?yrrow em ,ohW
from theDesk of…
by Ron Strickland, Major –
Spelled backwards the question is: “Who, me worry”? That’s the question of today, especially as we face a declining stock market and an unstable economy, leading to the loss of jobs and retirement funds for many people.
So, what is this thing that we call worry that plagues us in these troubling times? How would you define worry? Well, the best definition that I have ever heard for the definition of worry is, “Worry is the state of being at war with oneself”! There is no doubt that every one of us has the capacity to carry on his or her own individual war. Therefore, if worry is being at war with oneself, what do we worry about? The answer comes from Dr. Samuel Kraines, who did a study on worry, suggesting three categories into which worries fall:

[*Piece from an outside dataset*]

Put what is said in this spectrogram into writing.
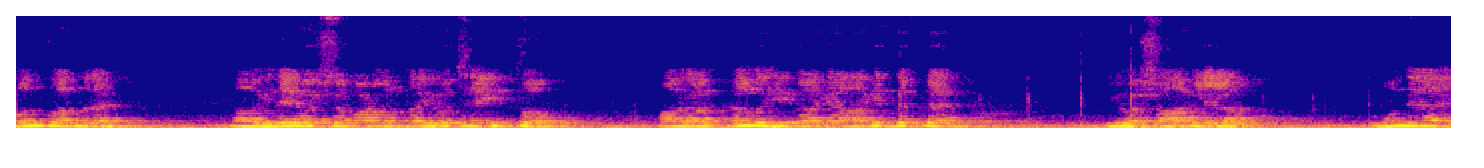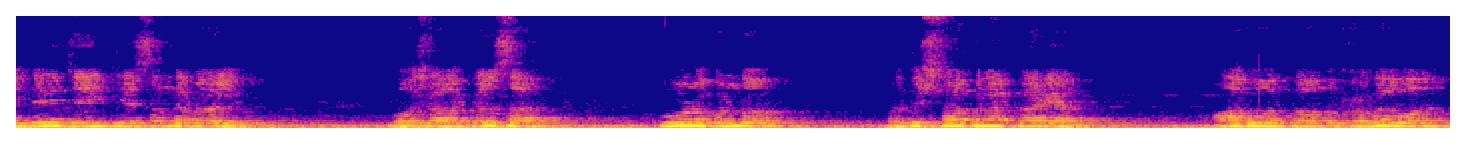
ಬಂತು ಅಂದರೆ ನಾವು ಇದೇ ವರ್ಷ ಮಾಡುವಂಥ ಯೋಚನೆ ಇತ್ತು. ಆದರೆ ಆ ಕಲ್ಲು ಹೀಗಾಗಿ ಆಗಿದ್ದಕ್ಕೆ ಈ ವರ್ಷ ಆಗಲಿಲ್ಲ. ಮುಂದಿನ ಇದೇ ಜಯಂತಿಯ ಸಂದರ್ಭದಲ್ಲಿ ಬಹುಶಃ ಆ ಕೆಲಸ ಪೂರ್ಣಗೊಂಡು ಪ್ರತಿಷ್ಠಾಪನಾ ಕಾರ್ಯ ಆಗುವಂಥ ಒಂದು ಪ್ರಬಲವಾದಂಥ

Disturbing situations for which one must find a solution.
Disturbing situations over which one has no control.
Unimportant, insignificant, minor problems of everyday life that warrant little attention.
But another study has revealed that:
40 percent of what people worry about never happens.
30 percent of people’s worries concern things of the past.
12 percent of our worries about health are needless.
10 percent of our worries are designated as “petty,” miscellaneous matters not worth worrying about.
That leaves 8 percent for real, legitimate worry.
An important question that remains about worry would be: “Is worrying a sin?”
I believe Oswald Chambers helps us to answer this question when he said that all of our fret and worry are caused by “calculating without God.” Worrying implies the absence of trust. Therefore, since God’s word gives direct answers to the problem of worry and actually tells us not to worry, this lack of trust in God is certainly a sin.
But how does the Christian combat the plague of worry? We only have to read Matthew 6:25-34 to get the answer that Jesus gives and that is do not worry! Verse 34 says, “Therefore, do not worry about tomorrow, for tomorrow will worry about itself. Each day has enough trouble of its own.”
In his letter to the young churches, J.B. Phillips renders Philippians 4:6-7 as follows:
Don’t worry whatsoever; tell God every detail
of your needs in earnest and thankful prayer,
and the peace of God, which transcends human
understanding, will keep constant guard over
your heart and minds as they rest in Christ Jesus.
What a wonderful and powerful promise God has given us. I have never heard a more compelling antidote for worry than Philippians 4:6-7! The prayer chorus that we often sing further solidifies it:
All your anxiety, all your care,
Bring to the mercy seat, leave it there.
Never a burden he cannot bear,
Never a friend like Jesus.
Who, me worry? Not a chance when I lay hold and claim the promises of God! You, too, can be worry free!